Pete Buttigieg, who went farther in the presidential race than any other openly gay candidate, is ending his run, The Washington Post reports.
The former mayor of South Bend, Ind., ended his campaign Sunday, a day after finishing fourth in the South Carolina Democratic presidential primary. His finish showed he had little support among African-American voters, a key Democratic constituency.
Still, the quick end to his campaign was a surprise. He had won the most delegates in the Iowa caucus, although Sen. Bernie Sanders of Vermont won the popular vote there, and he finished second to Sanders in the New Hampshire primary and came in fourth, after Sanders, former Vice President Joe Biden, and Sen. Elizabeth Warren of Massachusetts, in last weekend's Nevada caucus. He and his husband, Chasten, had just appeared Sunday with other Democratic candidates at a commemoration of the 55th anniversary of the historic civil rights march in Selma, Ala.
About 8:30 p.m. Eastern time, A few hours after the initial reports of his withdrawal hit the news, Buttigieg addressed his supporters in South Bend, having been introduced by his husband. He said one of his campaign's key values is truth, and "the truth is the path has narrowed to a close." Therefore, it's time for him to step aside, he said.
He did not endorse any other candidate, although he's reportedly been in touch with Biden. But he promised to stay involved in the effort to defeat Donald Trump. "I will do everything in my power to assure that we have a new Democratic president come January," Buttigieg said. He also stressed the importance of down-ballot races, especially the need to defeat Republican Sen. Mitch McConnell of Kentucky, the Senate majority leader. McConnell has stalled much progressive legislation passed by the Democratic-majority U.S. House, including the Equality Act, a sweeping LGBTQ rights measure.
Buttigieg did not mention LGBTQ issues specifically in his address, instead emphasizing the need to bring Americans together against Trump and create a new kind of inclusive politics. But he said he hoped his campaign was an inspiration to any child who felt they would be left out because of something that marks them as different.
He closed by thanking his competitors, the people of South Bend, his campaign workers, and his family, including Chasten. “I can’t wait to spend the rest of my life with you,” Buttigieg told his husband.

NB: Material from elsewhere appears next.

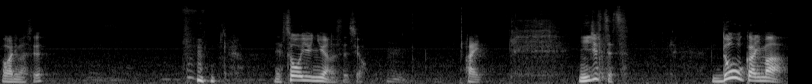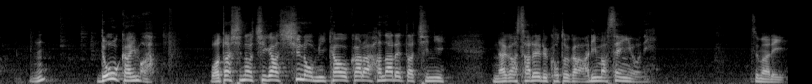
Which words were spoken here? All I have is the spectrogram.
わかります？そういうニュアンスですよ、うん、はい。20節。どうか今ん？どうか今私の血が主の御顔から離れた地に流されることがありませんように。つまり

Buttigieg was not the first out gay major-party candidate for president — that distinction went to Fred Karger, who sought the Republican nomination in 2012. But Buttigieg was the first to appear on a debate stage, and he made history by sharing his coming-out story in that forum.
He served two terms as mayor of South Bend and came out while running for his second term in 2015. His husband frequently appeared with him at campaign events. During the campaign they weathered homophobia, with right-wing radio host Rush Limbaugh saying a gay man who kisses his husband onstage couldn't compete with Donald Trump, and an Iowa caucus participant trying to rescind her vote after learning Buttigieg was gay. The candidate also received criticism from some on the left who thought him too moderate, too beholden to wealthy donors, and perhaps not gay enough. And he failed to catch on with Black voters, having had some difficulties with Black constituents in South Bend.
He had the support of the LGBTQ Victory Fund, which works to elect out candidates to office. “Pete’s candidacy for the U.S. presidency is a revolution in American politics,” Elliot Imse, senior director of communications at Victory Fund, told The Advocate Sunday. “Never before have we seen someone who is openly LGBTQ run at such a high level and attract people from such diverse places in the United States. It is very sad that Pete dropped out tonight. We think he would be the best person for president of the United States, but at the same time, our community should be very proud at the fact that an openly LGBTQ person can run at that level. We know we will see an openly LGBTQ president in the next couple cycles.”
GLAAD President and CEO Sarah Kate Ellis tweeted and issued the following statement: “Pete Buttigieg’s campaign was historic and he showed the world that Americans are ready to accept and embrace qualified LGBTQ public leaders. His candidacy came after decades of LGBTQ Americans fighting to be heard, be visible, and have a place in the American experience. Pete’s success will no doubt lead to more LGBTQ candidates in political races large and small.”
Biden, who easily won the South Carolina primary Saturday, stands to benefit the most from Buttigieg's exit. Buttigieg, Biden, Sen. Amy Klobuchar of Minnesota, and former New York City Mayor Michael Bloomberg had positioned themselves as moderate alternatives to the surging Sanders and to some extent to Warren. The moderates have differed with the farther-left candidates on such matters as health insurance, favoring a public option while maintaining private policies, rather than a government-run program for all Americans. Virtually all the Democrats have taken supportive positions on LGBTQ rights, although Bloomberg and Congresswoman Tulsi Gabbard of Hawaii have made problematic statements in the past. Gabbard is still in the race but has failed to gain much support.
Buttigieg's announcement came two days before Super Tuesday, when 14 states, one territory, and Democrats living abroad will vote in primaries. That includes the delegate-rich states of California and Texas.
Watch a clip of Buttigieg's exit speech below.